• _WHAT THE TASK ASKS_: A faithful retyping of every entry below is wanted, with images left out.

• _STUDY MATERIAL_:
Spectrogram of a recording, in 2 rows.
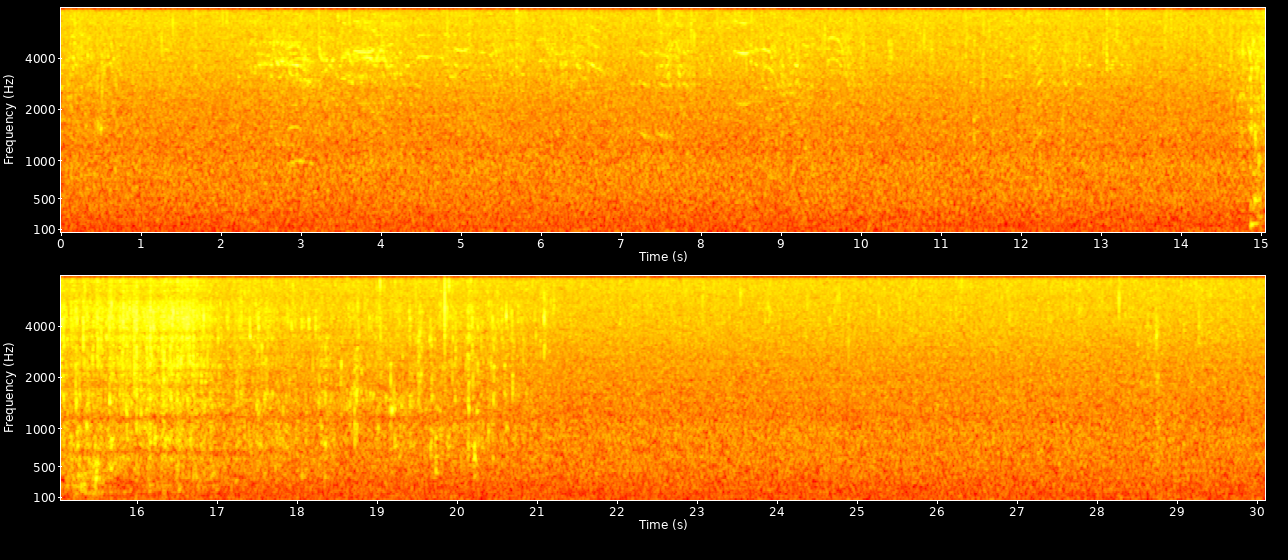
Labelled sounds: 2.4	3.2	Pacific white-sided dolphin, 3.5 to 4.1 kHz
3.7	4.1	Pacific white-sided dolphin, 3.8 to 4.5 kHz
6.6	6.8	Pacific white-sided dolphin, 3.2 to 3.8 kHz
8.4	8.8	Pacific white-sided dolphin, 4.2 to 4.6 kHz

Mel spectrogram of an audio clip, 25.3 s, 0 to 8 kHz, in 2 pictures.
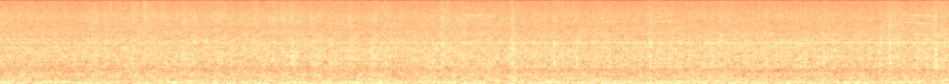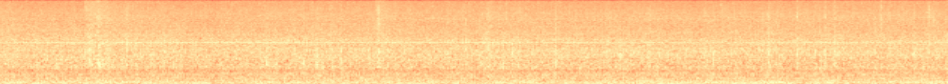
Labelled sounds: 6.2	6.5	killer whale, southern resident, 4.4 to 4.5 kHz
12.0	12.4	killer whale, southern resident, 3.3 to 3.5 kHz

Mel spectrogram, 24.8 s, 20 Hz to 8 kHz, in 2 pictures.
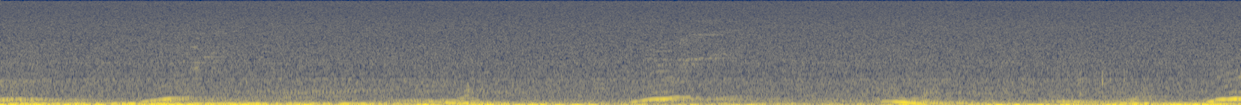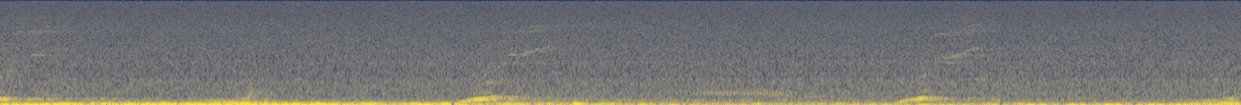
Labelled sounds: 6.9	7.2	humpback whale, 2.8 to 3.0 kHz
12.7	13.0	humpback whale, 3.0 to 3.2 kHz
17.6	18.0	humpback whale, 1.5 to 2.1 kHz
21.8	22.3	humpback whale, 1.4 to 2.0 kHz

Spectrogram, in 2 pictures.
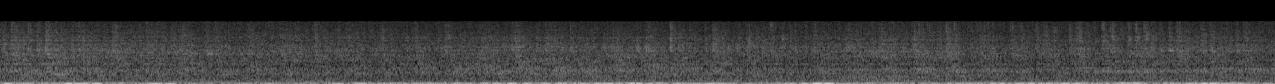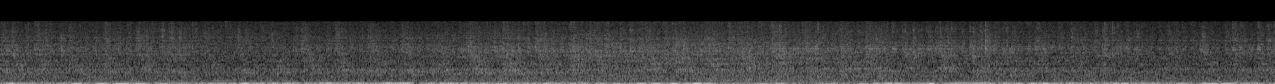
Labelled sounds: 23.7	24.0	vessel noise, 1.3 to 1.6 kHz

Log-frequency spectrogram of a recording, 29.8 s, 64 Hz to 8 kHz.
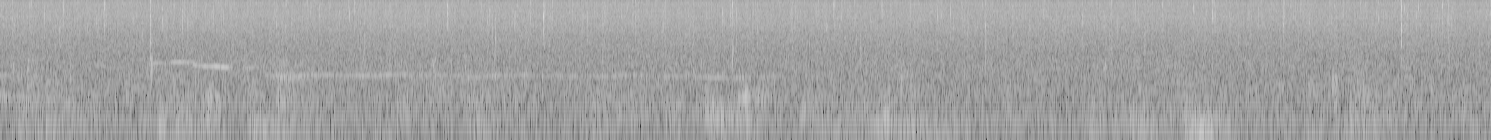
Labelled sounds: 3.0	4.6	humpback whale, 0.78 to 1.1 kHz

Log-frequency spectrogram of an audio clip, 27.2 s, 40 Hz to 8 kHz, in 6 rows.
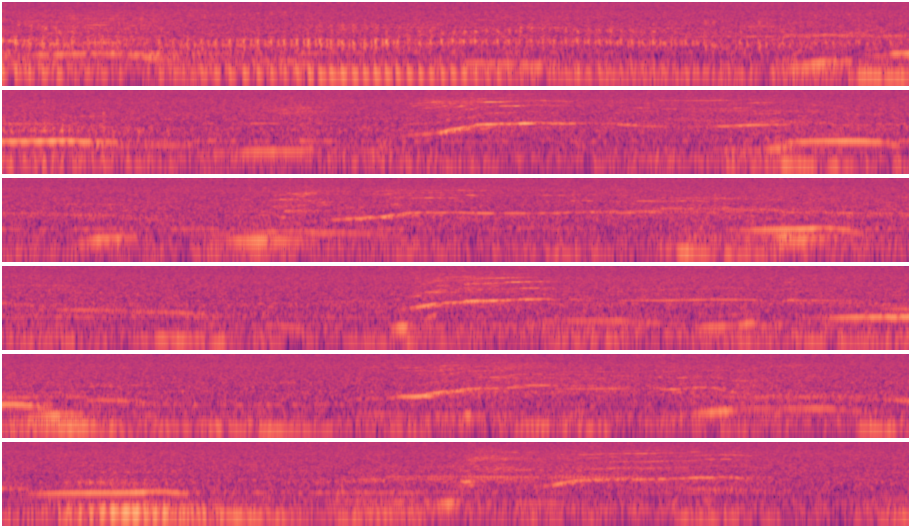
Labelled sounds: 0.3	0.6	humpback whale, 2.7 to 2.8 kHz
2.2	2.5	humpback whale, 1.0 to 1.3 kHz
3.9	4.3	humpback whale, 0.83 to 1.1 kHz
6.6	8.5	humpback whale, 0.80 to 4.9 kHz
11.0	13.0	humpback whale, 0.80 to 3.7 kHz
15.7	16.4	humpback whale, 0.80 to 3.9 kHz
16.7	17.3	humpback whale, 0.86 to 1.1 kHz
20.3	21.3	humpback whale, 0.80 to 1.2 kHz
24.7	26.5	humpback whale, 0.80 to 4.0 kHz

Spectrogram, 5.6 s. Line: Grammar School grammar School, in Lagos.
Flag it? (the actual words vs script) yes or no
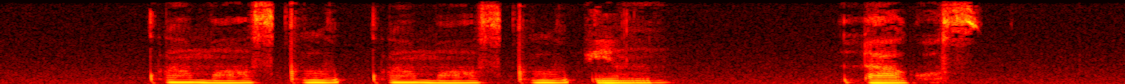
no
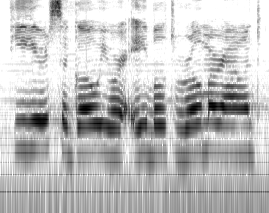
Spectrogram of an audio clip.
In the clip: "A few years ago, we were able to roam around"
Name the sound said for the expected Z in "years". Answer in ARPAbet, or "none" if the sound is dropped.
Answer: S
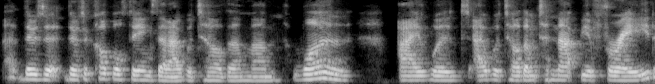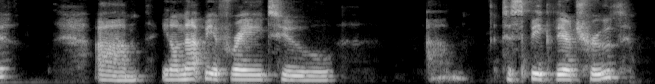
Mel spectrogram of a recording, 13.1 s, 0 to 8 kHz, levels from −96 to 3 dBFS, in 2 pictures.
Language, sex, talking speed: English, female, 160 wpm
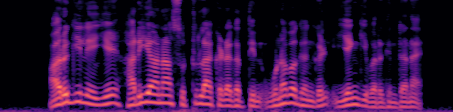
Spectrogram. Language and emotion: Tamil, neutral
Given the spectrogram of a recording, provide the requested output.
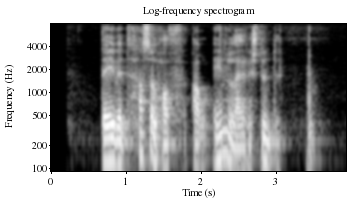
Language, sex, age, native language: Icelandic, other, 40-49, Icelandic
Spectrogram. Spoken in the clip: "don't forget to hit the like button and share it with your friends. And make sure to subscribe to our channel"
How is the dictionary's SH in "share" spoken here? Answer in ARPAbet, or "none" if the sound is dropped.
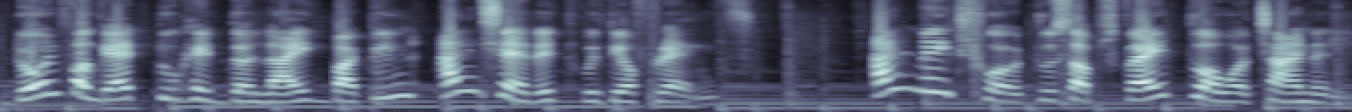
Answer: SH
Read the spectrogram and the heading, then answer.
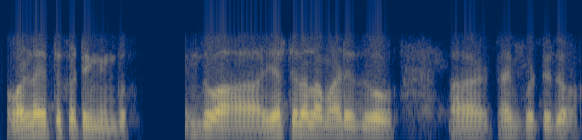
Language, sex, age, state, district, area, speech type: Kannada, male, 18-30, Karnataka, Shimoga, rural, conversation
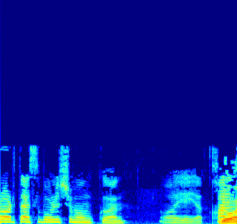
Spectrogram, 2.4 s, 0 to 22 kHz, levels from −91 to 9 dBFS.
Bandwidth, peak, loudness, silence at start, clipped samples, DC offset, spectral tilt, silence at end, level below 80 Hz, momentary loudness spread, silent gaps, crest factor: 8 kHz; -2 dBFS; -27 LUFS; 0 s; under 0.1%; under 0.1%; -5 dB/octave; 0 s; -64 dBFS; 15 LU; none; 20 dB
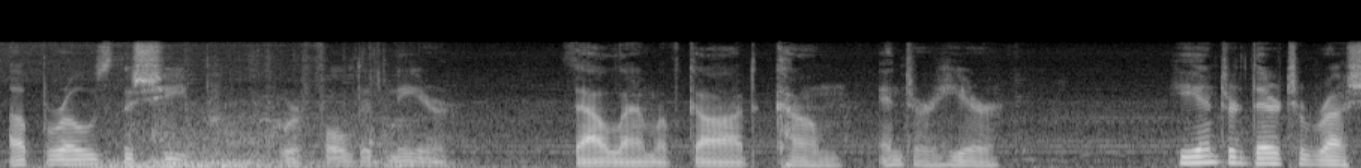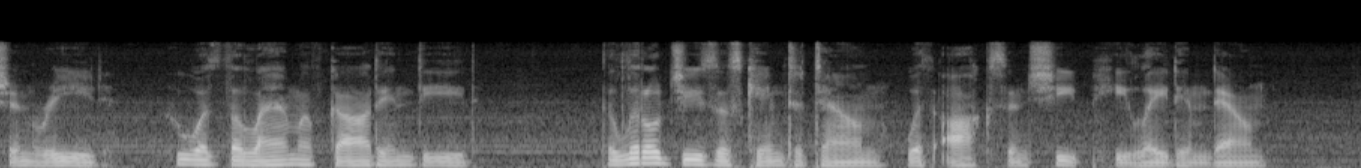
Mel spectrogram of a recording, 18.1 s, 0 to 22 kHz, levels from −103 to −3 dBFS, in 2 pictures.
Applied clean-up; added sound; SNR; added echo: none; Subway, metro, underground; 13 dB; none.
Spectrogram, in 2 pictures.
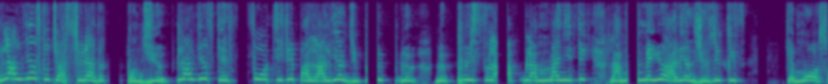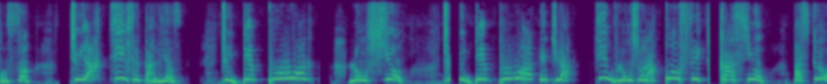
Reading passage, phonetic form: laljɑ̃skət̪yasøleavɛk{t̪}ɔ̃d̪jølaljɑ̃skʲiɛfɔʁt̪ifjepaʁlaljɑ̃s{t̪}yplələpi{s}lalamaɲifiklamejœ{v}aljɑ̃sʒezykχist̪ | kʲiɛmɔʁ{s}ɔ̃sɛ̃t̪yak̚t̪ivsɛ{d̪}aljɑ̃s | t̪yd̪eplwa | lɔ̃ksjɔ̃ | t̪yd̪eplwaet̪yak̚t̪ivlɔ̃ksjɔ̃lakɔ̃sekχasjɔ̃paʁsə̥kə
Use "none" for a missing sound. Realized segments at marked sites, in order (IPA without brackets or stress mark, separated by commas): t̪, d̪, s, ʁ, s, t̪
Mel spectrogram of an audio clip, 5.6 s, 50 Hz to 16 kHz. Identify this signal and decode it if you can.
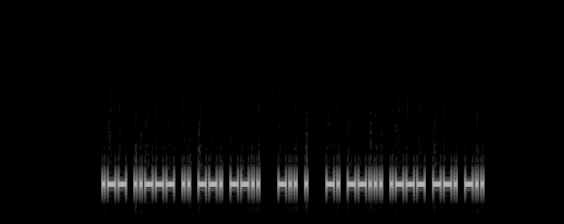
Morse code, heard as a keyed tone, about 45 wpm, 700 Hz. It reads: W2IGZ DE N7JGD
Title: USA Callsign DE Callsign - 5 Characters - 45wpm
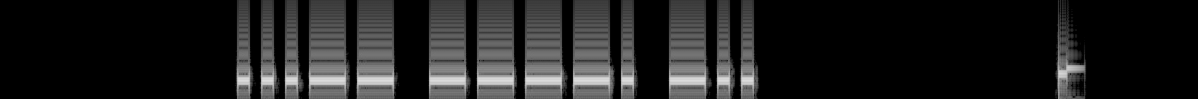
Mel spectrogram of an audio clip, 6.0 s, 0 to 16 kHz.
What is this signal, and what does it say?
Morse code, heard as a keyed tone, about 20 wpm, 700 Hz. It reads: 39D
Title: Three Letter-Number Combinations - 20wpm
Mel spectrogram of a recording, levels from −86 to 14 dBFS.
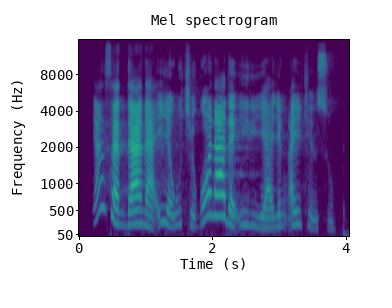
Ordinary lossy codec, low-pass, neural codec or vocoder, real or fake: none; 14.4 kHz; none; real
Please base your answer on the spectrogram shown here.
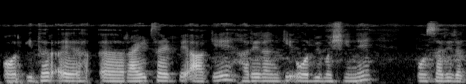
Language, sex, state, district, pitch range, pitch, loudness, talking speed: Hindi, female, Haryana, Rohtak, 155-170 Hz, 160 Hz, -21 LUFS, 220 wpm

• _COMPLETED TASK_:
Spectrogram of a recording, in 2 rows.
Labelled sounds: 2.4	3.2	Pacific white-sided dolphin, 3.5 to 4.1 kHz
3.7	4.1	Pacific white-sided dolphin, 3.8 to 4.5 kHz
6.6	6.8	Pacific white-sided dolphin, 3.2 to 3.8 kHz
8.4	8.8	Pacific white-sided dolphin, 4.2 to 4.6 kHz

Mel spectrogram of an audio clip, 25.3 s, 0 to 8 kHz, in 2 pictures.
Labelled sounds: 6.2	6.5	killer whale, southern resident, 4.4 to 4.5 kHz
12.0	12.4	killer whale, southern resident, 3.3 to 3.5 kHz

Mel spectrogram, 24.8 s, 20 Hz to 8 kHz, in 2 pictures.
Labelled sounds: 6.9	7.2	humpback whale, 2.8 to 3.0 kHz
12.7	13.0	humpback whale, 3.0 to 3.2 kHz
17.6	18.0	humpback whale, 1.5 to 2.1 kHz
21.8	22.3	humpback whale, 1.4 to 2.0 kHz

Spectrogram, in 2 pictures.
Labelled sounds: 23.7	24.0	vessel noise, 1.3 to 1.6 kHz

Log-frequency spectrogram of a recording, 29.8 s, 64 Hz to 8 kHz.
Labelled sounds: 3.0	4.6	humpback whale, 0.78 to 1.1 kHz

Log-frequency spectrogram of an audio clip, 27.2 s, 40 Hz to 8 kHz, in 6 rows.
Labelled sounds: 0.3	0.6	humpback whale, 2.7 to 2.8 kHz
2.2	2.5	humpback whale, 1.0 to 1.3 kHz
3.9	4.3	humpback whale, 0.83 to 1.1 kHz
6.6	8.5	humpback whale, 0.80 to 4.9 kHz
11.0	13.0	humpback whale, 0.80 to 3.7 kHz
15.7	16.4	humpback whale, 0.80 to 3.9 kHz
16.7	17.3	humpback whale, 0.86 to 1.1 kHz
20.3	21.3	humpback whale, 0.80 to 1.2 kHz
24.7	26.5	humpback whale, 0.80 to 4.0 kHz

Spectrogram, 5.6 s. Line: Grammar School grammar School, in Lagos.
Flag it? (the actual words vs script) yes or no
no
Spectrogram of an audio clip.
In the clip: "A few years ago, we were able to roam around"
Name the sound said for the expected Z in "years". Answer in ARPAbet, or "none" if the sound is dropped.
Answer: S
Mel spectrogram of a recording, 13.1 s, 0 to 8 kHz, levels from −96 to 3 dBFS, in 2 pictures.
Language, sex, talking speed: English, female, 160 wpm
Spectrogram. Language and emotion: Tamil, neutral
Given the spectrogram of a recording, provide the requested output.
Language, sex, age, native language: Icelandic, other, 40-49, Icelandic
Spectrogram. Spoken in the clip: "don't forget to hit the like button and share it with your friends. And make sure to subscribe to our channel"
How is the dictionary's SH in "share" spoken here? Answer in ARPAbet, or "none" if the sound is dropped.
Answer: SH
Read the spectrogram and the heading, then answer.
Language, sex, age, state, district, area, speech type: Kannada, male, 18-30, Karnataka, Shimoga, rural, conversation
Spectrogram, 2.4 s, 0 to 22 kHz, levels from −91 to 9 dBFS.
Bandwidth, peak, loudness, silence at start, clipped samples, DC offset, spectral tilt, silence at end, level below 80 Hz, momentary loudness spread, silent gaps, crest factor: 8 kHz; -2 dBFS; -27 LUFS; 0 s; under 0.1%; under 0.1%; -5 dB/octave; 0 s; -64 dBFS; 15 LU; none; 20 dB
Mel spectrogram of a recording, 18.1 s, 0 to 22 kHz, levels from −103 to −3 dBFS, in 2 pictures.
Applied clean-up; added sound; SNR; added echo: none; Subway, metro, underground; 13 dB; none.
Spectrogram, in 2 pictures.
Reading passage, phonetic form: laljɑ̃skət̪yasøleavɛk{t̪}ɔ̃d̪jølaljɑ̃skʲiɛfɔʁt̪ifjepaʁlaljɑ̃s{t̪}yplələpi{s}lalamaɲifiklamejœ{v}aljɑ̃sʒezykχist̪ | kʲiɛmɔʁ{s}ɔ̃sɛ̃t̪yak̚t̪ivsɛ{d̪}aljɑ̃s | t̪yd̪eplwa | lɔ̃ksjɔ̃ | t̪yd̪eplwaet̪yak̚t̪ivlɔ̃ksjɔ̃lakɔ̃sekχasjɔ̃paʁsə̥kə
Use "none" for a missing sound. Realized segments at marked sites, in order (IPA without brackets or stress mark, separated by commas): t̪, d̪, s, ʁ, s, t̪
Mel spectrogram of an audio clip, 5.6 s, 50 Hz to 16 kHz. Identify this signal and decode it if you can.
Morse code, heard as a keyed tone, about 45 wpm, 700 Hz. It reads: W2IGZ DE N7JGD
Title: USA Callsign DE Callsign - 5 Characters - 45wpm
Mel spectrogram of an audio clip, 6.0 s, 0 to 16 kHz.
What is this signal, and what does it say?
Morse code, heard as a keyed tone, about 20 wpm, 700 Hz. It reads: 39D
Title: Three Letter-Number Combinations - 20wpm
Mel spectrogram of a recording, levels from −86 to 14 dBFS.
Ordinary lossy codec, low-pass, neural codec or vocoder, real or fake: none; 14.4 kHz; none; real
Please base your answer on the spectrogram shown here.
Language, sex, state, district, pitch range, pitch, loudness, talking speed: Hindi, female, Haryana, Rohtak, 155-170 Hz, 160 Hz, -21 LUFS, 220 wpm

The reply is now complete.